And let's face it-- $9 is less than you'll pay for the first course in most Georgetown restaurants.

5.3.09

Pesto-Feta Stuffed Chicken

I created this to use up leftover pesto; it works with lots of different ingredients.

+ chicken breasts (one per person)
+ feta cheese (in block form)
+ pesto (homemade is better, store-bought will suffice)
+ garlic (one clove per person, minced)
+ olive oil for frying



       Trim chicken breasts.  Since most breasts adhere to the "triangle" shape (thick, wide at one end, thin and skinny at the other), you might want to consider cutting the "skinny" end down a bit.  Using a paring knife (a chef's knife is just too big, unless you're using ostrich breast), cut a pocket.  Now, it might be easier to cut along one of the long sides, less of the stuffing will leak out if you cut along the thick, short end.  Without cutting through the sides or the end, make the pocket as big as possible.

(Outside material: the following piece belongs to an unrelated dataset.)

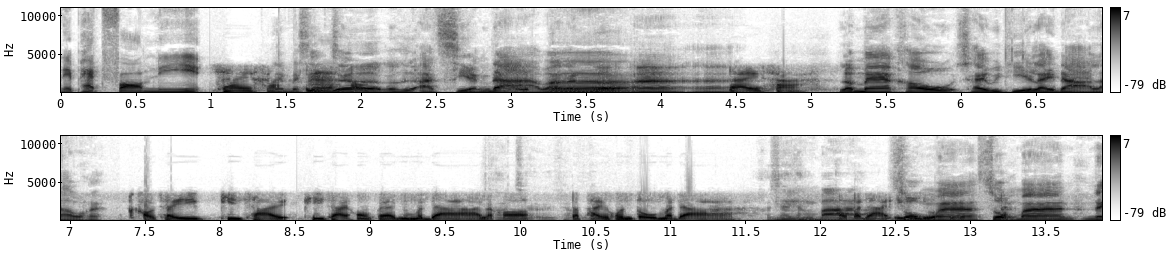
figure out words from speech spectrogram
ในแพลตฟอร์มนี้ใช่ค่ะใน messenger แม่ขาก็คืออัดเสียงด่าว่างั้นเถอะเอออ่อ่าอ่าใช่ค่ะ แล้วแม่เขาใช้วิธีอะไรด่าเราฮะ เขาใช้พี่ชายพี่ชายของแฟนหนูมาด่า แล้วก็สะพ้ายคนโตมาด่าเขาใช้ทั้งบ้านเขาก็ด่าส่งมาส่งมาใน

       Cram the minced clove of garlic into the chicken breast; you can use (clean!) fingers or the back of a spoon to make sure it's evenly distributed.  Next, add a slab of feta, and finally, a good spoonful of pesto.  The pesto, in particular, should be pushed deep into the pocket to prevent leaking.

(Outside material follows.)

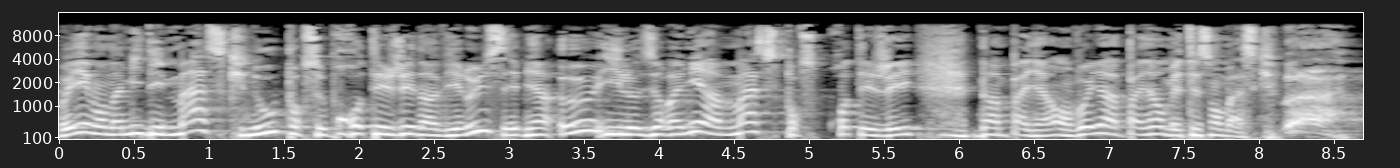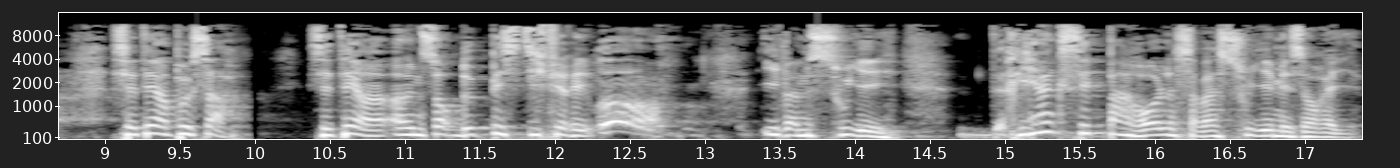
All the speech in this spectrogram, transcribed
voyez, on a mis des masques, nous, pour se protéger d'un virus. Eh bien, eux, ils auraient mis un masque pour se protéger d'un païen. On voyait un païen, on mettait son masque. Ah C'était un peu ça. C'était une sorte de pestiféré. Oh il va me souiller. Rien que ces paroles, ça va souiller mes oreilles.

      Salt and pepper the outside of the chicken breast.  Cook in olive oil in a medium-hot skillet, approximately 6 minutes on each side.


The end.  Enjoy.

Chicken Milanese

Decided to make dinner for J last night.
Realized that leaving the dorm in search of groceries was almost dead last on my list of things to do.

Tossed together a salad, scrounged up the necessary ingredients, and served up a delicious and simple Chicken Milanese with Garlic-White Wine Sauce.

Seriously, kids...I used less than ten ingredients.

Chicken Milanese for one:

+ one chicken breast
+ milk
+ flour
+ bread crumbs
+ S&P
+ vegetable oil

          Cut chicken breast in half (the short way).  Insert into a plastic bag, and beat the hell out of it with a skillet. (We're going for small cutlets, kids.)  Apply S&P to bread crumbs and directly to chicken.  Dredge chicken in flour.  SHAKE OFF EXCESS.  Dip in milk.  Coat in bread crumbs.  Bring veggie oil to medium-high heat in a skillet.  Pan-fry chicken for 3 minutes or so on each side.

Garlic-White Wine Sauce

+ garlic, grated, minced, whatever; 3 cloves (or less)
+ vegetable oil
+ dry white wine (I used Chardonnay)
+ mascarpone cheese

       Saute garlic until soft, fragrant and delicious.  Add white wine; crank the heat up.  Once the wine has reduced, remove skillet from heat and melt in a couple tablespoons of mascarpone.  Pour directly over chicken and add S&P to taste.


J says that it's a close second to my Pesto-Feta Stuffed Chicken.  Recipe should be up soon!